## DATA EXTRACTS
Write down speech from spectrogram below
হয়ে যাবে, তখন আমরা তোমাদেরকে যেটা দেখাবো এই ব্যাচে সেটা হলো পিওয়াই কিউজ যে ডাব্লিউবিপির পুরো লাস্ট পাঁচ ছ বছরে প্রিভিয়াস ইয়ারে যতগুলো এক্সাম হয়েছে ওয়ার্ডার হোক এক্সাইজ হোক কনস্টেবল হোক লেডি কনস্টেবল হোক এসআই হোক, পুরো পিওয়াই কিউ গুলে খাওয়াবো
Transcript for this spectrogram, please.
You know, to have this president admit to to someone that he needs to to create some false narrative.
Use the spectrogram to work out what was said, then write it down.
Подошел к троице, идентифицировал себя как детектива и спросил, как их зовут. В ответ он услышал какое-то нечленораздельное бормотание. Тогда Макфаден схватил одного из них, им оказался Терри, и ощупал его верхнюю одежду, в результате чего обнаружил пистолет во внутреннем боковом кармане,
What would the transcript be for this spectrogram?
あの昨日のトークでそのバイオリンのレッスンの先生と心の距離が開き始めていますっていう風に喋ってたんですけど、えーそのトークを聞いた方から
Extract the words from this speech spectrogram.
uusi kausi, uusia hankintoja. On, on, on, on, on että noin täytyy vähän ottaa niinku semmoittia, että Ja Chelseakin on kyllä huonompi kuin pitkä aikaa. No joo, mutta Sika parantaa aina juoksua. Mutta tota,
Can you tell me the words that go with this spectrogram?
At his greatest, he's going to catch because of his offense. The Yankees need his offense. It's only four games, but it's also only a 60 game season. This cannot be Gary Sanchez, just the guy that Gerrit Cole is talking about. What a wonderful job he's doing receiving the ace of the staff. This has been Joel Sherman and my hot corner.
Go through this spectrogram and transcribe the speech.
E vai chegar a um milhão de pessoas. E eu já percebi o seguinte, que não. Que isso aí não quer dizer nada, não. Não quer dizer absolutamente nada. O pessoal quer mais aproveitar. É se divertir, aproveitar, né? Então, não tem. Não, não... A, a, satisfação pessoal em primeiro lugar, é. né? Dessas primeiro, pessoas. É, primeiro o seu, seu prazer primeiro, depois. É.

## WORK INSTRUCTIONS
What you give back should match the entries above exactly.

## ANSWER FOR THE TASK
Write down speech from spectrogram below
হয়ে যাবে, তখন আমরা তোমাদেরকে যেটা দেখাবো এই ব্যাচে সেটা হলো পিওয়াই কিউজ যে ডাব্লিউবিপির পুরো লাস্ট পাঁচ ছ বছরে প্রিভিয়াস ইয়ারে যতগুলো এক্সাম হয়েছে ওয়ার্ডার হোক এক্সাইজ হোক কনস্টেবল হোক লেডি কনস্টেবল হোক এসআই হোক, পুরো পিওয়াই কিউ গুলে খাওয়াবো
Transcript for this spectrogram, please.
You know, to have this president admit to to someone that he needs to to create some false narrative.
Use the spectrogram to work out what was said, then write it down.
Подошел к троице, идентифицировал себя как детектива и спросил, как их зовут. В ответ он услышал какое-то нечленораздельное бормотание. Тогда Макфаден схватил одного из них, им оказался Терри, и ощупал его верхнюю одежду, в результате чего обнаружил пистолет во внутреннем боковом кармане,
What would the transcript be for this spectrogram?
あの昨日のトークでそのバイオリンのレッスンの先生と心の距離が開き始めていますっていう風に喋ってたんですけど、えーそのトークを聞いた方から
Extract the words from this speech spectrogram.
uusi kausi, uusia hankintoja. On, on, on, on, on että noin täytyy vähän ottaa niinku semmoittia, että Ja Chelseakin on kyllä huonompi kuin pitkä aikaa. No joo, mutta Sika parantaa aina juoksua. Mutta tota,
Can you tell me the words that go with this spectrogram?
At his greatest, he's going to catch because of his offense. The Yankees need his offense. It's only four games, but it's also only a 60 game season. This cannot be Gary Sanchez, just the guy that Gerrit Cole is talking about. What a wonderful job he's doing receiving the ace of the staff. This has been Joel Sherman and my hot corner.
Go through this spectrogram and transcribe the speech.
E vai chegar a um milhão de pessoas. E eu já percebi o seguinte, que não. Que isso aí não quer dizer nada, não. Não quer dizer absolutamente nada. O pessoal quer mais aproveitar. É se divertir, aproveitar, né? Então, não tem. Não, não... A, a, satisfação pessoal em primeiro lugar, é. né? Dessas primeiro, pessoas. É, primeiro o seu, seu prazer primeiro, depois. É.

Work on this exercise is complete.